• GOAL OF THE EXERCISE: Make an exact copy of the entries below and leave any picture out of it.

• EXCERPTED DATA:

+===+

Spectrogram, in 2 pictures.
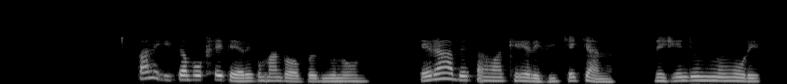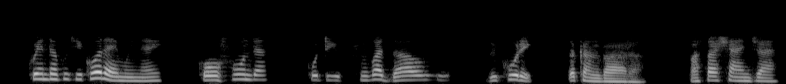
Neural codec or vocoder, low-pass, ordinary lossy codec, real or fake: codec, 16 kHz, 0.5 kbps, X-Codec, WavLM features, trained on Multilingual LibriSpeech; 3.6 kHz; Opus, 64 kbps; fake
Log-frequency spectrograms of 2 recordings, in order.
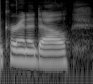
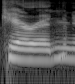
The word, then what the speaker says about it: Karin-Adele: It's like Yeah, I was like, I know you're not Karen. I No. know you're not a Karen.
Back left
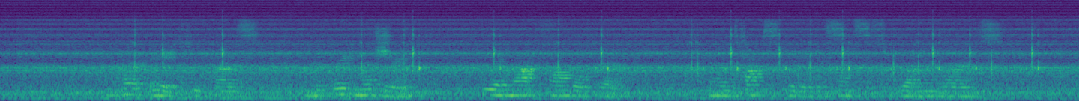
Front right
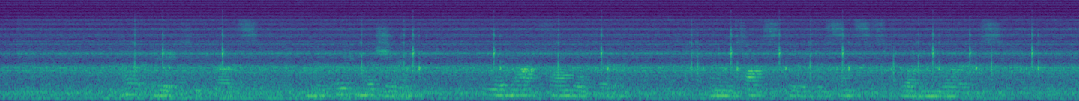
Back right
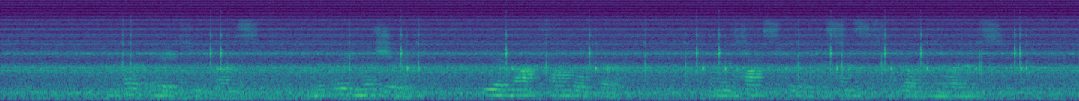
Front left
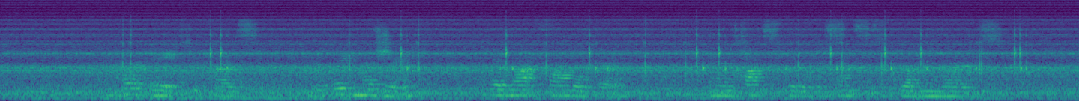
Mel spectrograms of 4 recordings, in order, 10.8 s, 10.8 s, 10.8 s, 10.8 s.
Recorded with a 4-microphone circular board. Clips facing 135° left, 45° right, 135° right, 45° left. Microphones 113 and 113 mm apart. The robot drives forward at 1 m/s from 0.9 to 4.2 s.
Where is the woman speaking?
120° left, 6.5 m; by 10.0 s 140° left, 8 m.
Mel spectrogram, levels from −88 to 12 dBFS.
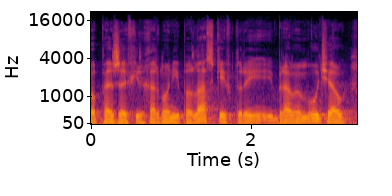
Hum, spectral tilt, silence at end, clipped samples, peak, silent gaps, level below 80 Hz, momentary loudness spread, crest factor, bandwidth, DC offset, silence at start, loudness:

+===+

• RESPONSE:
Spectrogram, in 2 pictures.
Neural codec or vocoder, low-pass, ordinary lossy codec, real or fake: codec, 16 kHz, 0.5 kbps, X-Codec, WavLM features, trained on Multilingual LibriSpeech; 3.6 kHz; Opus, 64 kbps; fake
Log-frequency spectrograms of 2 recordings, in order.
The word, then what the speaker says about it: Karin-Adele: It's like Yeah, I was like, I know you're not Karen. I No. know you're not a Karen.
Back left
Front right
Back right
Front left
Mel spectrograms of 4 recordings, in order, 10.8 s, 10.8 s, 10.8 s, 10.8 s.
Recorded with a 4-microphone circular board. Clips facing 135° left, 45° right, 135° right, 45° left. Microphones 113 and 113 mm apart. The robot drives forward at 1 m/s from 0.9 to 4.2 s.
Where is the woman speaking?
120° left, 6.5 m; by 10.0 s 140° left, 8 m.
Mel spectrogram, levels from −88 to 12 dBFS.
Hum, spectral tilt, silence at end, clipped samples, peak, silent gaps, level below 80 Hz, momentary loudness spread, crest factor, bandwidth, DC offset, silence at start, loudness:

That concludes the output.